@bob is right that there is a massive need in cities to provide a positive non-school experience, however it’s not about numbers. If you are giving10 to 20 youngsters a positive experience this is a good thing and probably better in many ways than a lot, as they are getting more attention and not just part of the middling crowd. But I think the thing the Air Cadets needs to dispel is the nice white, affluent image, which if you move away from areas of deprivation, won’t happen.
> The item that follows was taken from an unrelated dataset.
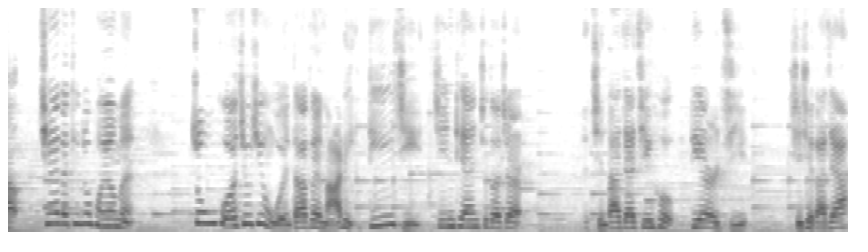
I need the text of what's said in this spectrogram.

The town we are based in has the full gamut of ethnicity, but we only get white kids and only white kids from “nice homes”.


#102

This is in direct constrast to the Scouts model.

They have units in villages and several in towns and cities.
Why do they not struggle when they are spread thinner?


#103

Probably less hoops to jump through to do activities


#104

Plus there seems to be more Scout owned campsites which offer a wide range of activities. These have huts to use for activities and sleeping and activity instructors attached to the site.
There are 2 such beasts in our area and another 3 within reasonable travelling. The people I know in Scouting use them 3 or 4 times a year. These can also be hired for birthdays etc with activities run by Scout people. Just imagine doing that in the ATC and making a few quid for the squadron.
I know they use their Scout huts for “sleepovers” and other things with no “training element” just social, which seems to be quite popular all of which can help to make it more attractive. Again another imagine doing this in the ATC. We did this on a squadron I was on and the OC got snotty from Wing and TAVRA (as it was) when they found out. Not that he was bothered and we kept doing them. Probably not so easy today with cadets putting things on SM.

I do think there are less hoops, the only one seemingly is finding a slot. But one of the local sites is massive can accommodate probably 15 groups easily.


#105

I don’t know if it’s the only one, but Sea Cadets have a fantastic facility in Weymouth: accommodation, sports hall, climbing wall, boats, bikes, radio room, tons of classroom space, kitchen and dining room (and a bar)…

You can book it with or without instructors and I’ve known them provide a cook as well.

It’s what our RACs should have been.


#106

ACF have the same sort of thing down at Crowborough


#107

Thats in my wing and never used enough! I know SW RWO uses it for his conference each year. More combined facilities like that would be awesome!


#108

And if you need extra accommodation or space to run something, WRTA facilities are always an option if free.

I would love to try to run something at SCTC at some point.

Single change for greatest effect? Build us some of those. There’s no reason why they couldn’t be joint centres also open to public bookings. Having seen the cost of the some of the new build units, with fundraising, sponsorship, and other organisations buying in… It’s not too much of a leap and offers potentially far better ROI (physically and financially) than a hut used twice a week and occasional weekends.


#109

Im hoping this new aviaition college the RAFAC are banging their drum about will be avaliable for Sqn resedential activities/training… otherwise again another expenditure with minimal exposure.


#110

But where is it Cranwell?


#111

Syerston i think